[WORK REQUIRED]: What you write must be the lines from the one holding "Here's a spectrogram" through the final line of the records below, reproduced exactly, minus the pictures.

□ □ □ □ □ □ □

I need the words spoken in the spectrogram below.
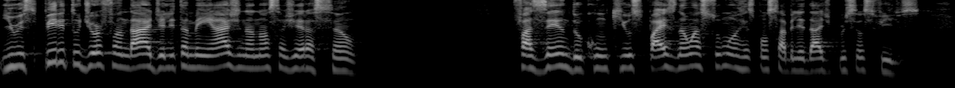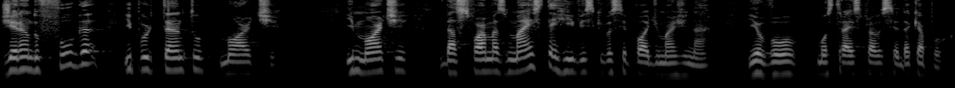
E o espírito de orfandade, ele também age na nossa geração fazendo com que os pais não assumam a responsabilidade por seus filhos, gerando fuga e, portanto, morte. E morte das formas mais terríveis que você pode imaginar. E eu vou mostrar isso para você daqui a pouco.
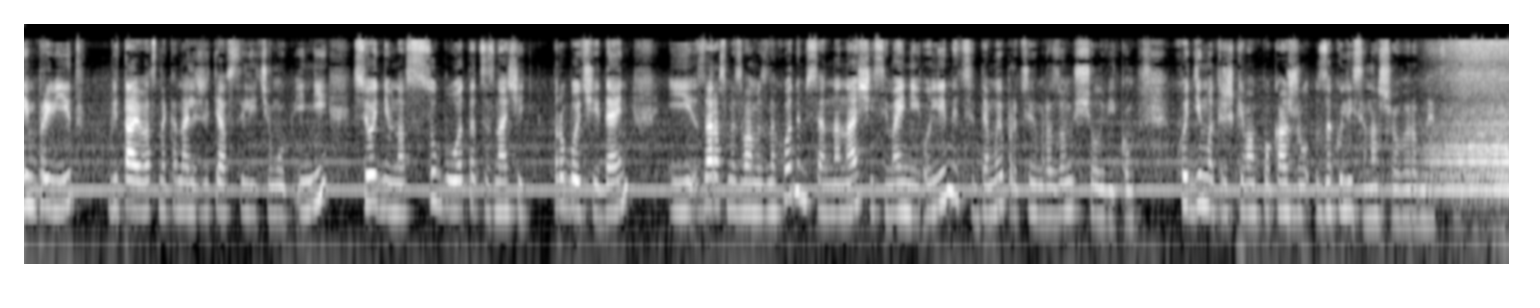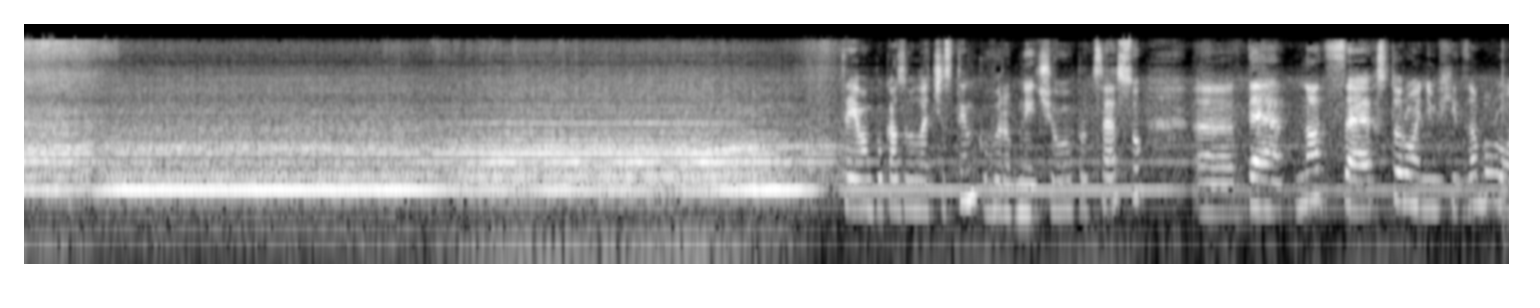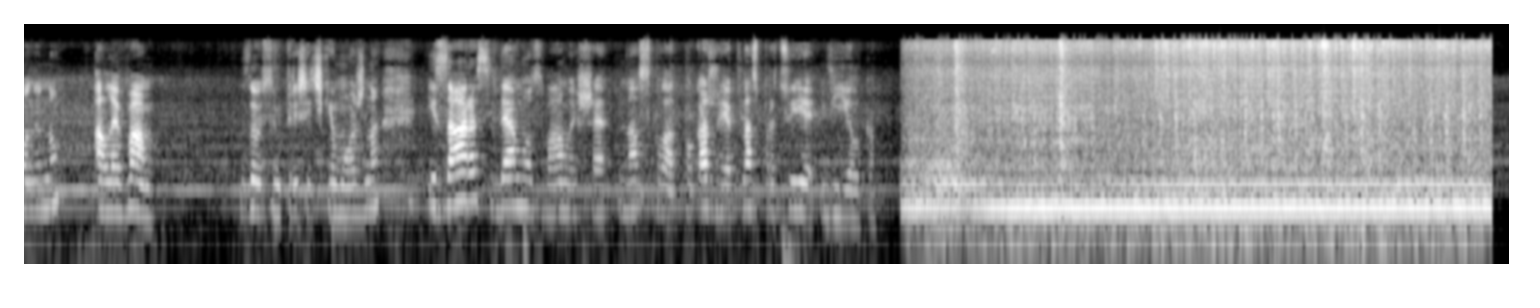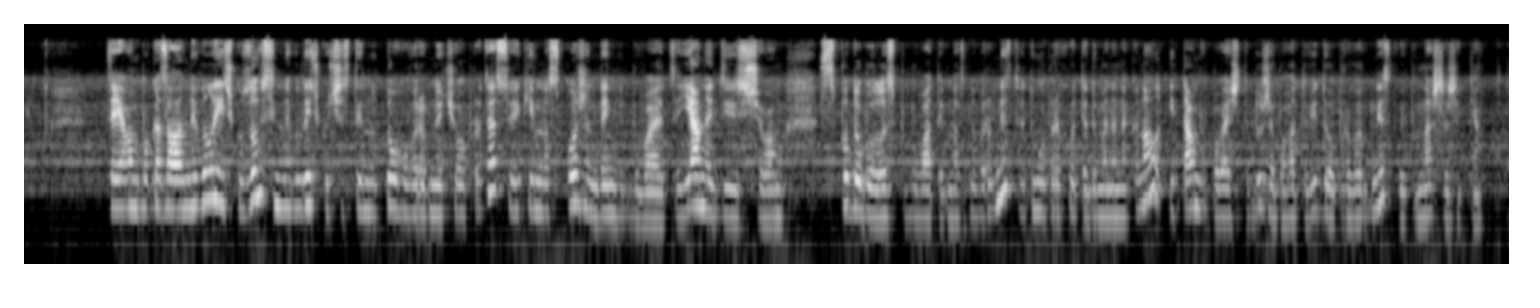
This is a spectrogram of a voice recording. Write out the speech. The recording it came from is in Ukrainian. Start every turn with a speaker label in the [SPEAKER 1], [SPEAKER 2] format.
[SPEAKER 1] Всім привіт! Вітаю вас на каналі Життя в селі Чому б і ні. Сьогодні в нас субота, це значить робочий день. І зараз ми з вами знаходимося на нашій сімейній олійниці, де ми працюємо разом з чоловіком. Ходімо трішки вам покажу закулісся нашого виробництва. Вам показувала частинку виробничого процесу, е, де на цех стороннім вхід заборонено, але вам зовсім трішечки можна. І зараз йдемо з вами ще на склад. Покажу, як в нас працює віялка. Це я вам показала невеличку, зовсім невеличку частину того виробничого процесу, який в нас кожен день відбувається. Я надіюсь, що вам сподобалось побувати в нас на виробництві, тому переходьте до мене на канал і там ви побачите дуже багато відео про виробництво і про наше життя.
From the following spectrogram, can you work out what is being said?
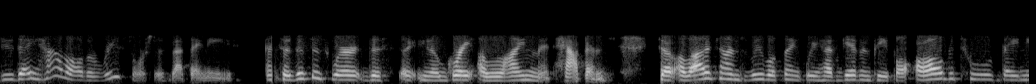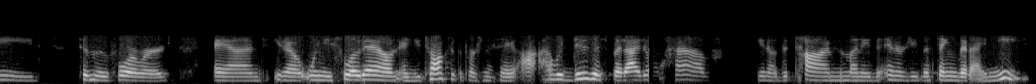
do they have all the resources that they need and so this is where this uh, you know great alignment happens so a lot of times we will think we have given people all the tools they need to move forward. And you know, when you slow down and you talk to the person and say, I, I would do this, but I don't have, you know, the time, the money, the energy, the thing that I need.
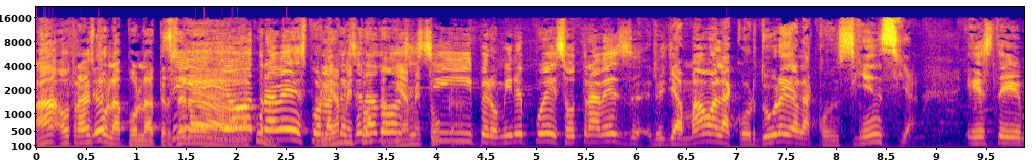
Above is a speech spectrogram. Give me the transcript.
Ah, otra vez por la, por la tercera. Sí, otra vacuna. vez por Pero la tercera toca, dosis. Sí, pero mire pues, otra vez le llamaba a la cordura y a la conciencia. Este,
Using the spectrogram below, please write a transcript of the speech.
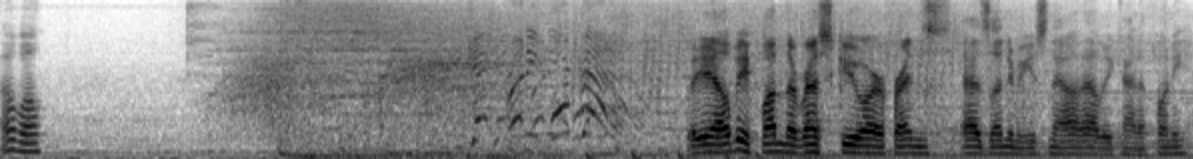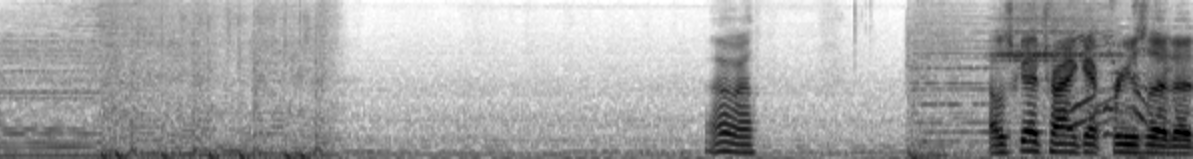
Oh well. Get ready for battle! But yeah, it'll be fun to rescue our friends as enemies now. That'll be kind of funny. Oh well. I was gonna try and get Frieza to.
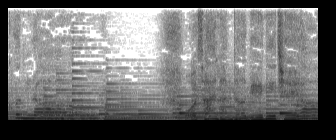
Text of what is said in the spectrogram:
困扰？我才懒得给你解药，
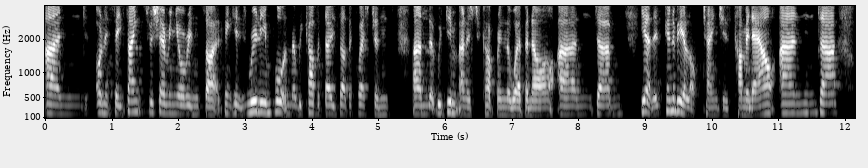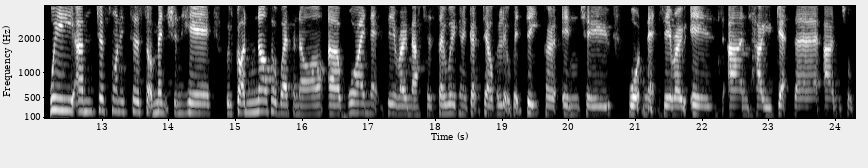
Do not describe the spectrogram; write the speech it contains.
And honestly, thanks for sharing your insight. I think it's really important that we covered those other questions um, that we didn't manage to cover in the webinar. And um, yeah, there's going to be a lot of changes coming out. And uh, we um, just wanted to sort of mention here, we've got another webinar webinar, uh, Why Net Zero Matters. So we're going to delve a little bit deeper into what net zero is and how you get there and talk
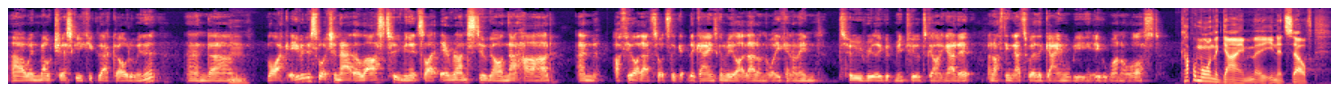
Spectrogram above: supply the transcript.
uh, when Malceski kicked that goal to win it, and um, mm. like even just watching that, the last two minutes, like everyone's still going that hard, and I feel like that's what's the, the game's going to be like that on the weekend. I mean, two really good midfields going at it, and I think that's where the game will be either won or lost. Couple more in the game uh, in itself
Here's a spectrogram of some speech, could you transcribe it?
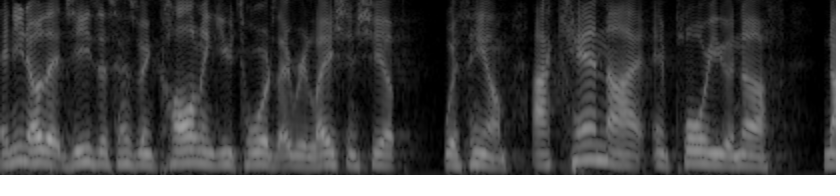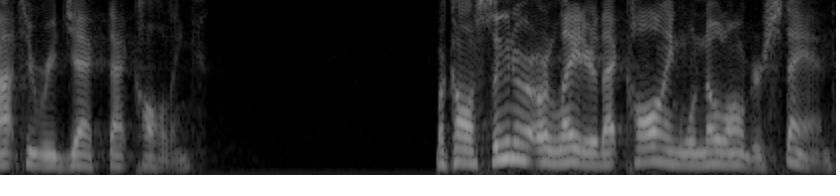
and you know that Jesus has been calling you towards a relationship with him, I cannot implore you enough not to reject that calling. Because sooner or later, that calling will no longer stand.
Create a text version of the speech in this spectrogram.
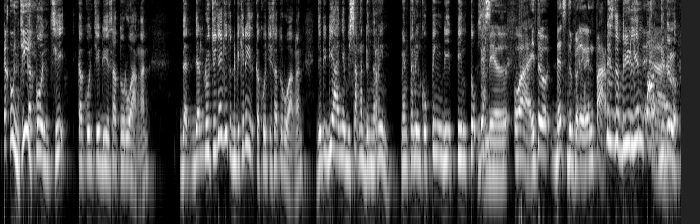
kekunci. Kekunci, kekunci di satu ruangan. Dan, dan lucunya gitu, dipikirin kekunci satu ruangan. Jadi dia hanya bisa ngedengerin, nempelin kuping di pintu. That's, Sambil, wah itu that's the brilliant part. that's the brilliant part Ya. gitu loh.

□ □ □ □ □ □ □

[RESPONSE BELOW]:
Here's a spectrogram of some speech, could you transcribe it?
and you know that Jesus has been calling you towards a relationship with him, I cannot implore you enough not to reject that calling. Because sooner or later, that calling will no longer stand.
Create a text version of the speech in this spectrogram.
kekunci. Kekunci, kekunci di satu ruangan. Dan, dan lucunya gitu, dipikirin kekunci satu ruangan. Jadi dia hanya bisa ngedengerin, nempelin kuping di pintu. That's, Sambil, wah itu that's the brilliant part. that's the brilliant part Ya. gitu loh.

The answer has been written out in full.